Inks on rice paper painted by Alex Wang
By Caroline Ho, Arts Editor
Fluid inks in smooth brushstrokes sweep across the walls of the Amelia Douglas Gallery in its newest exhibition, Etherealize, featuring the works of Burnaby-based artist Alex Wang (Wang Zhihao).
Etherealize, which opened on March 1, is a collection of figure paintings in the style of traditional Chinese painting. Made through ink washes on large sheets of rice paper (or Xuan paper), the seemingly-simple shades of black and grey flow across the canvases in rich, dynamic shapes and lines.
“Xuan paper has a characteristic: It is to record every stroke of ink and water,” Wang said in the exhibition’s artist statement. This irreversibility gives each piece a vivacious, ephemeral quality. All were painted from live models, Wang told the Other Press at the show’s opening reception, and all were completed fairly quickly.
“Every picture, you just spend 10 minutes, or at maximum 20 minutes. You have to finish it, and some pictures you draw [are] not successful and you fail,” said Wang.
Though Etherealize showcases 20 works, these are selected from hundreds of similar paintings that Wang has done.
The exhibition opening also featured Wang himself giving a live demonstration of his work, painting a colourful portrait of two young girls at the reception, in front of an audience of captivated watchers.

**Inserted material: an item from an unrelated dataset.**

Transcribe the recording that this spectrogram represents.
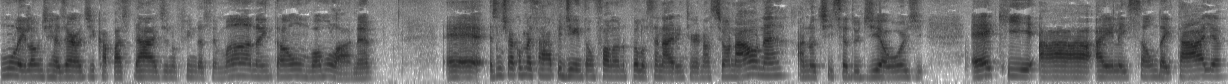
um leilão de reserva de capacidade no fim da semana, então vamos lá, né? É, a gente vai começar rapidinho então falando pelo cenário internacional, né? A notícia do dia hoje é que a, a eleição da Itália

Wang said he isn’t nervous about painting in front of a crowd, but he does find it tiring to work on such a large canvas and having to move up and down the paper. However, he said he also finds it very exciting.
Wang has exhibited at the Amelia Douglas Gallery previously, with a solo exhibition called Alternating Seasons in 2010. In his previous Douglas show he used a different type of paper, allowing him to create more detailed works, such as intricate illustrations of trees—some examples are currently on display in the gallery.

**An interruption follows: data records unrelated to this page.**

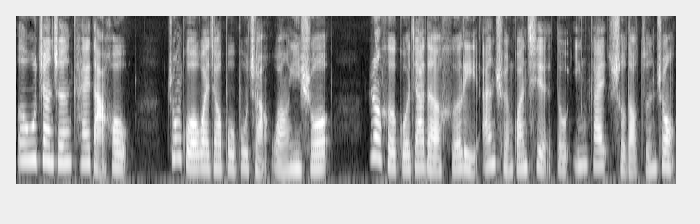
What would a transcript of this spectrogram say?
俄乌战争开打后，中国外交部部长王毅说。任何国家的合理安全关切都应该受到尊重。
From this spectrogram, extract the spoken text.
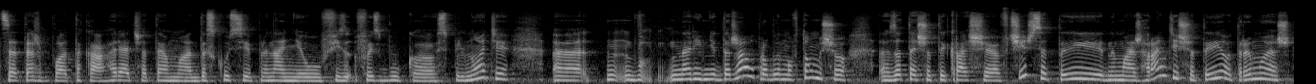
це теж була така гаряча тема дискусії, принаймні у фіз- Фейсбук е, спільноті. Е, На рівні держави проблема в тому, що за те, що ти краще вчишся, ти не маєш гарантії, що ти отримуєш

“This time it’s raw rice paper, so it’s hard to control the colour, but the first exhibition it [was] easy to control the colour, and then you can draw more detail,” he said. “This is the difference, and this time it’s freestyle.”

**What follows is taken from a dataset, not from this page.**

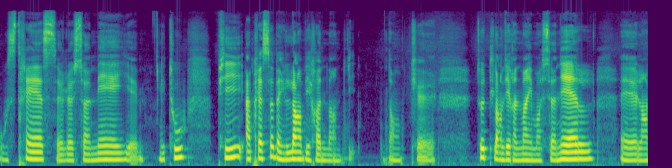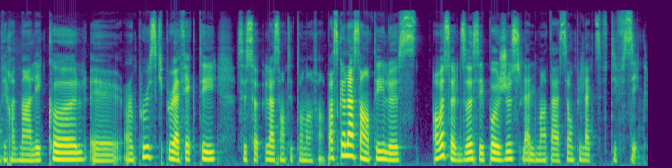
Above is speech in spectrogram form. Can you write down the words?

Since the works of Etherealize are quick studies, Wang is also happy to donate most of the proceeds from the exhibition back to Douglas. The paintings are on sale for $100 each, and a generous portion of this price will go towards scholarships and other funding for student education.
The Amelia Douglas Gallery is located on the fourth floor of the New Westminster campus, and Etherealize will be open until April 21.